Support First Things by turning your adblocker off or by making a  donation. Thanks!

Not long ago I was dealing with a particularly thorny issue at work (I’m an academic administrator), one that drained me of much mental and emotional energy. I had to negotiate a conflict between two persons (both of whom are godly) who had hurt each other’s feelings. These situations are the most difficult parts of my job.

The situation resolved itself well, but I was grieved at how commonly we find ourselves hurting others, especially Christian brothers and sisters. Our best intentions go awry, and we find ourselves wrecked on the shoals of broken hearts. In a flash, I realized that these situations are rooted in the Fall itself.

I’ve decided that we give short shrift to the Fall. We think about it abstractly most of the time, talking about “lostness” and “salvation” and other important theological terms, ones that bear importantly on eternity to be certain, but I suspect that we also forget about the everyday concrete realities of the Fall.

I re-read Genesis 3’s description of the Fall and the subsequent curses that fell on us all. Except for the few farmers among us, we read verse 19 (“By the sweat of your brow you will eat your food until you return to the ground since from it you were taken”) and we think that it is a declaration that has long since lost its teeth in the real world. Most of us no longer till the soil, especially in the West.

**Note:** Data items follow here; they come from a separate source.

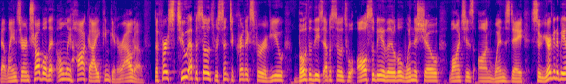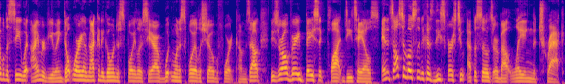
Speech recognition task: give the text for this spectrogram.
that lands her in trouble that only Hawkeye can get her out of. The first two episodes were sent to critics for review. Both of these episodes will also be available when the show launches on Wednesday, so you're going to be able to see what I'm reviewing. Don't worry, I'm not going to go into spoilers here. I wouldn't want to spoil the show before it comes out. These are all very basic plot details, and it's also mostly because these first two episodes are about laying the track.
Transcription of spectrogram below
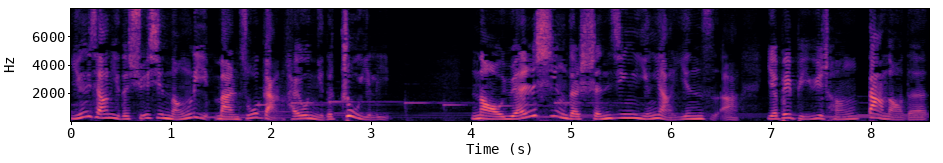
影响你的学习能力、满足感，还有你的注意力。脑源性的神经营养因子啊，也被比喻成大脑的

The reality, though, is much of our time, energy, and resources are spent dealing with the effects of the Fall. The hardest part of our jobs, often, is that of dealing with interpersonal conflicts. The most draining elements of family life are those that involve the lasting echoes moral and spiritual failures. The largest portion of our taxes is spent trying to contain the wars, poverty, and lawlessness that fill the earth. At the conclusion of most days, we have indeed found our brows to be sweaty as we have taken our daily bread into our weary, dusty mouths.

In the end, when I ponder the utter sickness of the fallen world, I can’t help but breathe a longing plea: Even so, come, Lord Jesus. Come quickly.

Comments are visible to subscribers only. Log in or subscribe to join the conversation.



Filter First Thoughts Posts

Related Articles